Blogging in the New Year

Hello my faithful and resilient readers! Thank you all for patiently awaiting my return from Blog-hiatus; I know I have been negligent in my writing duties, but on top of the usual "Holidays are crazy" business, the truth is: nothing much has been going on, at least nothing blog-worthy. However, I did want to drop in and say that I'm still very much alive, and will hopefully be blogging in full force in the upcoming weeks.
I also wanted to give a big thanks to my closest friends that made my first New Years bash a fun and festive event. Not all of my good friends could make it unfortunately, but our thoughts were with them nonetheless. Thanks to Linda, Tim, Rich & Jill & the kids Emily and Josh, Michelle, Toni, Liz & son Alex, Steve, Sue and Joe for choosing to spend their New Years with me. Special honorary mention goes out to Steve's wife Sue, who sacrificed her night to watch the kiddies so that Steve may join us. Despite having three kids in my incredibly un-kid-friendly apartment, injuries were minimal, structural damage was much less than anticipated and noise levels were.... well, OK, it was damned noisy. But having learned from previous New Years parties that it is wise to hold back on the noisemakers until the last minute when kids are involved, we were able to avoid having the neighbors call the police. The new 67" TV accommodated everyone well, although Regis's huge-honkin head is even scarier in wide screen, especially when attempting to sing. Almost everyone managed to leave something at my place interestingly enough, regardless of their state of intoxication. Sadly, undergarments were not among the items left behind. And if there's one thing we all learned that night, one thing that we could take home with us, it was the knowledge that Peter Gabriel has finally gone of the deep end.

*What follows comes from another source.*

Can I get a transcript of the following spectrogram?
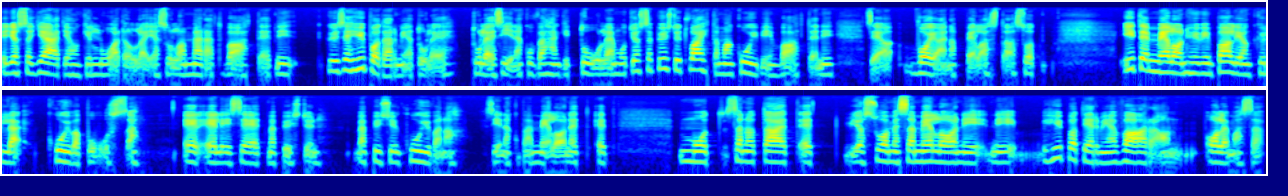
ja jos sä jäät johonkin luodolle ja sulla on märät vaatteet, niin kyllä se hypotermia tulee, tulee siinä, kun vähänkin tuulee, mutta jos sä pystyt vaihtamaan kuiviin vaatteen, niin se voi aina pelastaa. Itse melon hyvin paljon kyllä kuivapuvussa, eli se, että mä, pystyn, mä pysyn kuivana siinä, kun mä melon. Et, et, mutta sanotaan, että et jos Suomessa meloo, niin, niin hypotermian vaara on olemassa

One last note: The Paulanoma blog now has a confirmed 8 total readership, with an estimated 10! These numbers are indeed staggering, and increasing every year! I hope to hit a cool dozen by the end of the decade. Until then, keep warm, keep cool, and have a very wondrous and exciting new year!

(Addendum: Does anyone else find it ironic that the Spellcheck on a BLOG-specific website does not recognize the word 'blog'??)